Lexis went on to say, "I was also truly honored to have been able to press the button with Ken that relit Connecticut's Avery Point Lighthouse - my personal favorite, in front of a large gathering back in October 2006."

The Ken Black portrait donated by the Foster family is now mounted in the Maine Lighthouse Museum's "Liberty Room," which serves as a board and conference room for the Museum and many community groups.

Ron Foster summed up the family's donation, saying, "I love the picture of Ken that my wife Mary Jane and I donated to the Museum. It was taken in June 2006 when he was being honored at the opening of the Maine Lighthouse Museum where his collection would be cared for and available for the public to enjoy and learn from. I believe Ken was thrilled with the fact that his collection had found a permanent home, and that so many people were there with him to experience this historic day. Ken will always be a 'special' person to me. I feel honored that this image of Ken will be displayed for all to see and remember such a neighborly gentleman."

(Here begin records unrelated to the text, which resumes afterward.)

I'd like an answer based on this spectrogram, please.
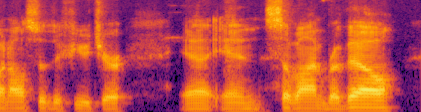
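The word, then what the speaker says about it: Shavon: We have a cornerback for now and also the future in Savon Ravel. Yes, the H is silent. It is Savon, folks. It's not Chavon.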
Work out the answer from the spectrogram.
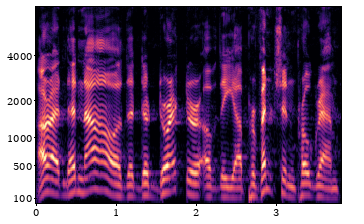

Dot Black, widow of Ken Black, recalls, "Ken was so very happy and proud that day. Ken's dream of seeing his Museum on the waterfront had finally come true. Ron's picture is now hanging in the "Liberty Room" to remind everyone of Ken Black's "can do" attitude and modest professionalism. Ironically he now certainly has the fame as founder of the Maine Lighthouse Museum that he never sought for himself throughout his life - and he deserves it."